You learn that the world of social media is fickle and everything you say could end up anywhere. Be very cautious.


This is not in my job description

Twice the GM went on leave and twice we had an issue. The first one was a fire that threatened the resorts premium rooms. Getting out there in the hotel fire truck was a bit of fun but thankfully all was contained with minimal input from me. The second one was far more confronting. The chief of the village which is located next to the resort passed away. This is a significant event in Fijian culture and at a time like that the resort (who employed around 70 villagers) has an important role to play. As acting GM I went to the village to pay my respects.

I entered the family home and sat with his widow on a mat in front of 100 people and hugged her as she cried.

A couple of days later I attended the village with all of the supplies required to conduct a fitting farewell for the chief and sat with the elder statesman of the village and drank kava for a number of hours. Nothing in my career had equipped me for this sort of thing and you do your best at the time to be respectful and represent the business as best you can.

You learn that being a leader requires many different things at different times.

Not all of them easy or fun. But if you want to lead you take all challenges as they come. If your intent is genuine you will be ok.

When it’s all said and done am I a better Financial Controller than I was 5 years ago?? Maybe, maybe not. But to me that is really not that important.

In terms of experience I have seen and done things in the 5 years I have spent here that have definitely changed me as a leader but more importantly changed me as a person.

I have spent 5 years surrounded by humble and warm people who manage to smile no matter what is happening.
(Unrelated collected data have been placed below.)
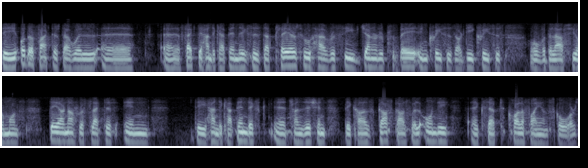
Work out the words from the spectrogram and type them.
The other factors that will uh, uh, affect the handicap index is that players who have received general play increases or decreases over the last few months, they are not reflected in the handicap index uh, transition because golf golf will only accept qualifying scores.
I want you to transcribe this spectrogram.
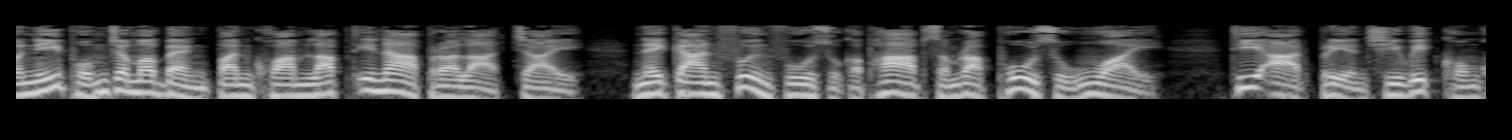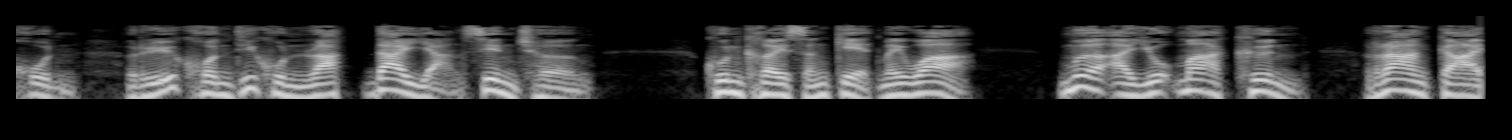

Prior to coming to Fiji I may have known a thing or two about hotels, but in Fiji I can happily admit this is where I learnt about “Hospitality”. It’s something I will carry for the remainder of my career and something for which I will always be truly grateful.

Vinaka Vakalevu Fiji, you have been amazing!!


Related Articles

you said it
"I support it 200 percent, I am with FRU, the country and the people of Fiji. We want to bid to get one of the HSBC stops in Fiji."
Waisale Serevi
Sevens Legend